Beavers coach Pat Casey knew the potential was there, too.

“When you don't play fall baseball and you're playing football, it makes it kind of tough to develop some of the things when you come, in he's been a multi-sport athlete in high school, Casey said. “I think the big key for him is just getting to the point where he was just a baseball player.”

Since Rutschman became solely a baseball player, his numbers have increased immensely. The switch-hitting catcher is one of the best two-way players in the country, and is already in consideration for one of the top picks in the 2019 MLB draft.

Year AVG GP-GS AB R H 2B 3B HR RBI OBP% SLG% FLD %
2017 .234 61-56 209 38 49 7 1 2 33 .322 .306 .988
2018 .397 64-64 237 54 94 22 3 8 80 .500 .616 .986

Rustchman doesn’t care about next year’s draft or the school record, and he definitely won’t remind you that he tackled the No. 7 overall pick in the 2017 NFL draft, either. He’s all business, and like most players on Oregon State, only have one goal in mind.

“With the team, we’ve got and how far we’ve come, where we are at now … stats don’t really matter at this point,” he said. 

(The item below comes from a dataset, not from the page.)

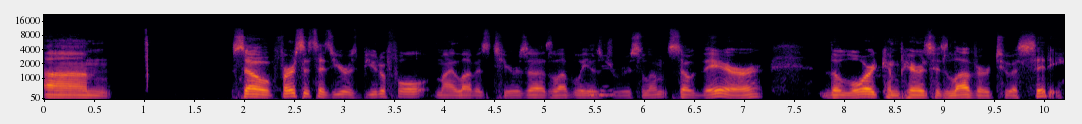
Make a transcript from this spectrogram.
um, so, first it says, You're as beautiful, my love, as Tirzah, as lovely as Mhm. Jerusalem. So, there, the Lord compares his lover to a city.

“It’s all about the three-game series we have coming up and it’s about the team right now."